A Faulty Fuel Injector Without getting too technical, the injectors that deliver the fuel to the combustion chamber can leak or become stuck in the open position. This means too much fuel in the engine that needs to burn off and be expelled. This is seen as gray or white smoke from the exhaust.
Does white smoke always mean blown head gasket?
The most common sign of a blown head gasket is exhaust smoke. White smoke indicates that your car is burning coolant that is leaking into the cylinders. A similar problem is indicated by blue exhaust smoke, though this is a sign of oil leaking from the gasket.
Can I drive my car if it smokes?
But usually, smoke can mean serious damage to the car and a threat to your safety. Pull over and check it out. If you see steam. … A little bit of steam may just be a slow leak, in which case you could drive somewhere to get it checked out.
How much does it cost to fix white smoke from exhaust?
The parts only run about $75-$200, making it a very time-consuming job. Replacing valve seals costs a little less, but it still can reach as high as $2,000.
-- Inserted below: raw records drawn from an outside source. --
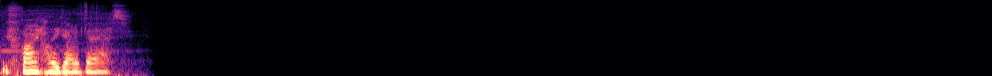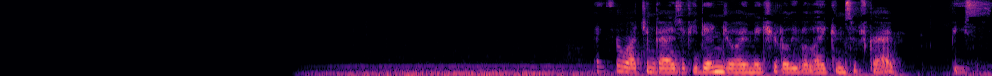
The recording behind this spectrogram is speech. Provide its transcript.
We finally got a bass. Thanks for watching, guys. If you did enjoy, make sure to leave a like and subscribe. Peace.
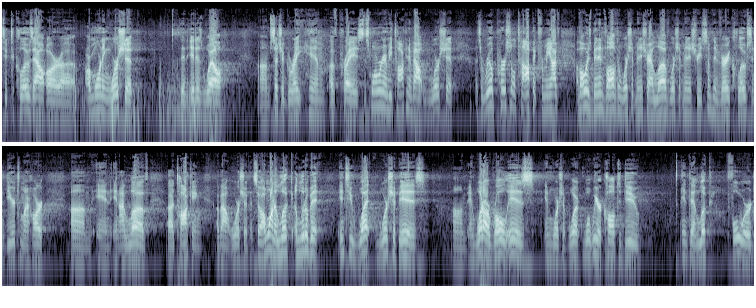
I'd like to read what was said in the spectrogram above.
to, to close out our, uh, our morning worship than It Is Well. Um, such a great hymn of praise. This morning we're going to be talking about worship. That's a real personal topic for me. I've, I've always been involved in worship ministry. I love worship ministry. It's something very close and dear to my heart. Um, and, and I love uh, talking about worship. And so I want to look a little bit into what worship is um, and what our role is in worship, what, what we are called to do, and then look forward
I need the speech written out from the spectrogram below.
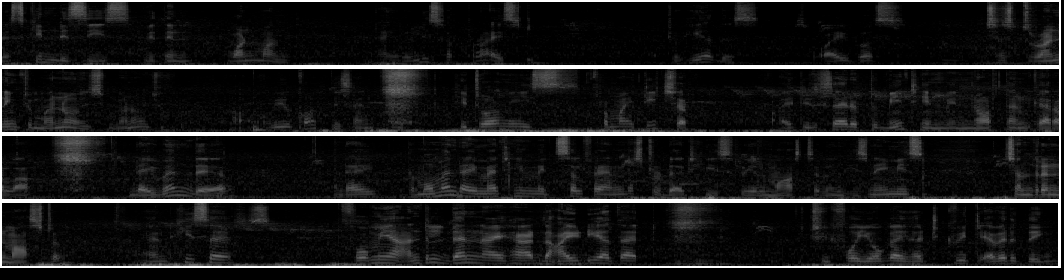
a skin disease, within one month. I really surprised to hear this. So I was just running to Manoj. Manoj, how you got this? And he told me it's from my teacher. I decided to meet him in northern Kerala, and I went there. And I, the moment I met him itself, I understood that he's real master, and his name is Chandran Master. And he says, for me, until then, I had the idea that for yoga, you have to quit everything,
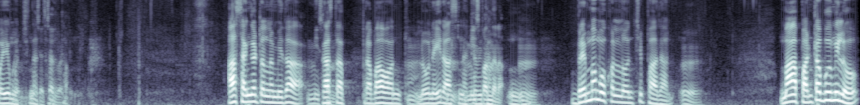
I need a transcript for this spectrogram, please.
పోయం వచ్చింది. ఆ సంఘటనల మీద కాస్త ప్రభావానికి లోనై రాసిన మీ కవిత. స్పందన. ఉమ్. బ్రహ్మముఖంలోంచి పాదాలు. మా పంట భూమిలో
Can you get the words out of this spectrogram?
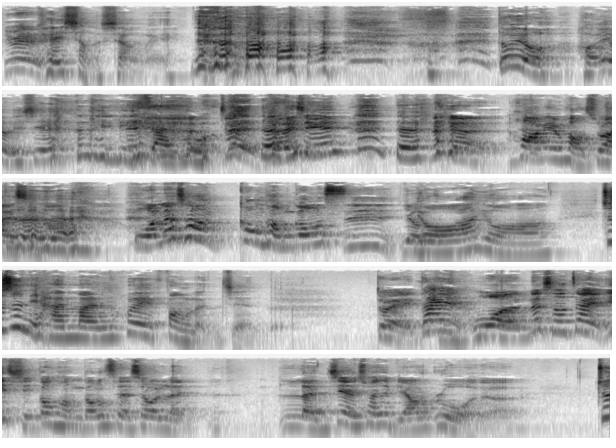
因为可以想象，哎，都有好像有一些历历在目，就有一些那个画面跑出来，是吗？对对对，我那时候共同公司有有啊有啊，就是你还蛮会放冷箭的。对，但我那时候在一起共同公司的时候，冷冷箭算是比较弱的，就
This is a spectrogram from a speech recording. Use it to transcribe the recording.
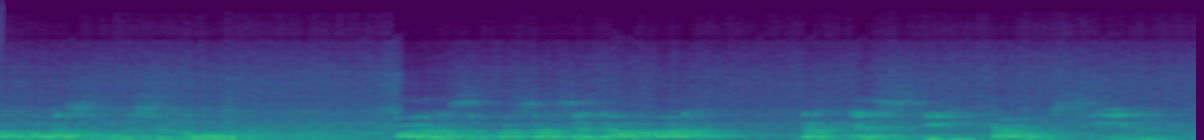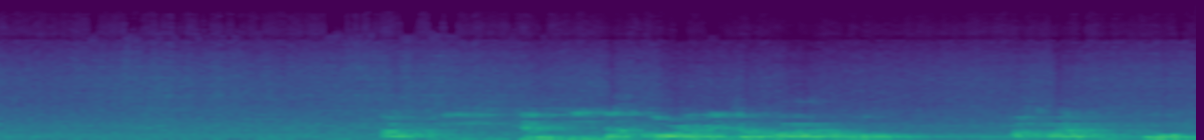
ang mga sumusunod para sa pasasalamat ng SK Council at ni Janina Carla Navarro, ang ating pong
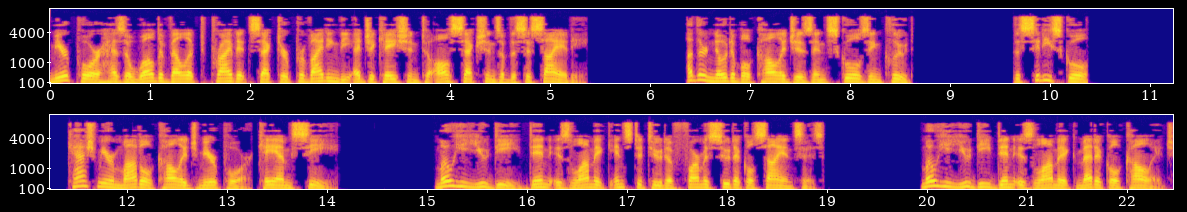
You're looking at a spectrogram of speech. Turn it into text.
Mirpur has a well-developed private sector providing the education to all sections of the society. Other notable colleges and schools include the City School Kashmir Model College Mirpur KMC Mohi ud Din Islamic Institute of Pharmaceutical Sciences Mohi ud Din Islamic Medical College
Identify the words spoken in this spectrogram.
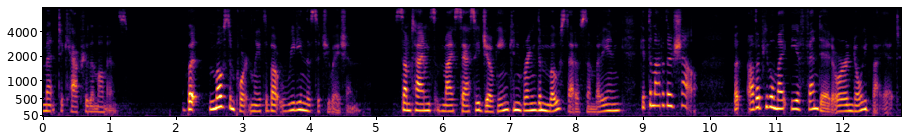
meant to capture the moments. But most importantly, it's about reading the situation. Sometimes my sassy joking can bring the most out of somebody and get them out of their shell, but other people might be offended or annoyed by it.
What are the first signs of a blown head gasket?
Bad head gasket symptomsWhite smoke coming from the tailpipe.BUBBLING IN THE RADIATOR AND COOLANT RESERVOIR.unexplained coolant loss with no leaks.Milky white coloration in the oil.Engine overheating.
What causes a vehicle to smoke?
The most common cause of smoke under the hood is small amounts of motor oil or other fluids accidentally spilled or leaking from a bad gasket or seal onto a hot engine or the exhaust system. Those other fluids may include engine coolant, power steering, brake and transmission fluid, even window washer solvent.